Chinese hotpot giant Haidilao starts book building for Hong Kong IPO as it seeks up to US$1 billion
But interest for IPOs is declining amid a volatile stock market; the biggest listings in the past 12 months are all trading below offer prices
China’s biggest hotpot restaurant chain Haidilao will begin book building on Monday for its Hong Kong initial public offering where it is seeking to raise up to US$1 billion, as the city braces for more listings of Chinese new economy firms in a sluggish stock market.
The Beijing-based firm, known for serving Sichuan-style spicy hotpot, is in the process of the pre-deal investor education (PDIE), during which analysts discuss the company’s valuation with potential investors. It will take orders from institutional investors on Monday, according to people familiar with the matter. The IPO will be opened to retail investors on Wednesday.
The hotpot company generated a first-half revenue of 7.3 billion yuan (US$1 billion) this year, up 54.4 per cent year on year, its listing prospectus showed. Net profit increased 17 per cent to 647 million yuan during the six month period.

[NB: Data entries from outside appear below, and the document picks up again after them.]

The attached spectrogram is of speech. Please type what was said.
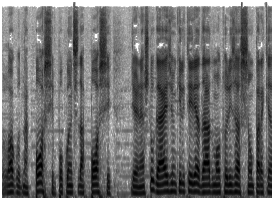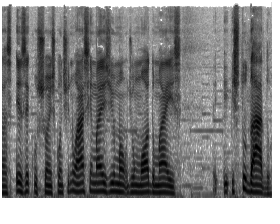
logo na posse, um pouco antes da posse de Ernesto Geisel, em que ele teria dado uma autorização para que as execuções continuassem, mas de, uma, de um modo mais estudado.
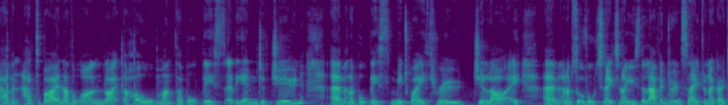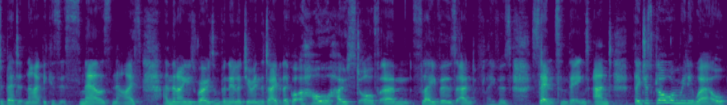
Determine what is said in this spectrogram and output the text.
haven't had to buy another one like the whole month. I bought this at the end of June um, and I bought this midway through July um, and I'm sort of alternating. I use the lavender and sage when I go to bed at night because it smells nice and then I use rose and vanilla during the day but they've got a whole host of um, flavours and flavours, scents and things and they just go on really well.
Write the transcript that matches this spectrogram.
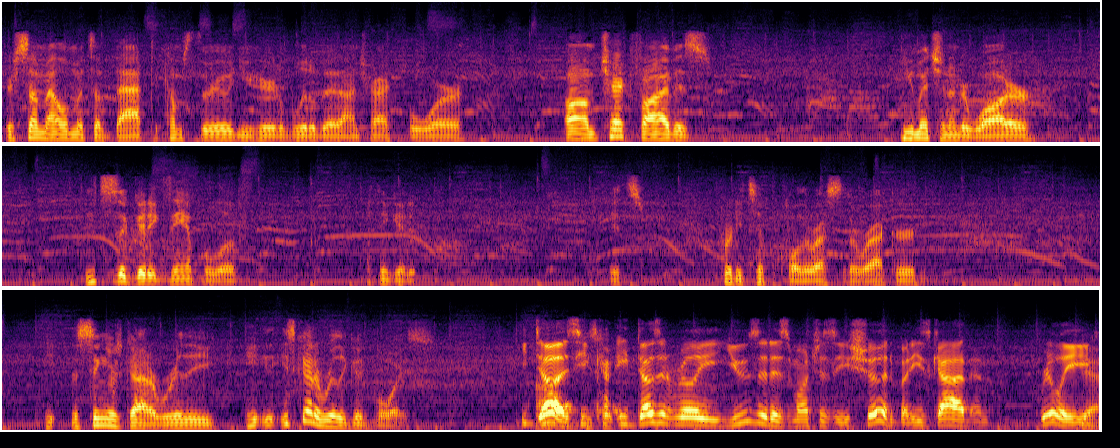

Funds raised from the IPO would be used to finance the company’s next three years of expansion, develop new technology and projects to enhance food safety and customer experience, as well as repay debt, it said.
Haidilao, which owns 362 restaurants, has expanded its operations rapidly to cater to a growing middle class population whose consumption is considered an integral part of the country’s new economy sector.
Recent volatility in the Hong Kong stock market, no thanks to the US-China trade war, currency turmoils in emerging markets and fear of further interest rate hikes, have dampened interest for new listings. This compared with the boom in the first eight months in which funds raised from IPOs totalled HK$187.6 billion (US$23.9 billion), representing a 161 per cent surge from the year-earlier period, according to data from the city’s stock exchange.
By Friday’s market close, the 10 biggest IPOs in the past year – including China Tower, Xiaomi, ZhongAn Online P&C Insurance – all traded below their offer prices. The Hang Seng Index fell on Friday, posting a weekly loss of 3.3 per cent as a new round of US tariffs that could hit US$200 billion of Chinese goods looms.
Other upcoming IPOs include investment bank China Renaissance, which aims to raise as much as US$400 million. It will begin its PDIE next week.
Meituan Dianping, China’s largest on-demand online service platform, launched its offering this week in an attempt to raise US$4.4 billion. The stock is expected to start trading on September 20 on Hong Kong’s main board.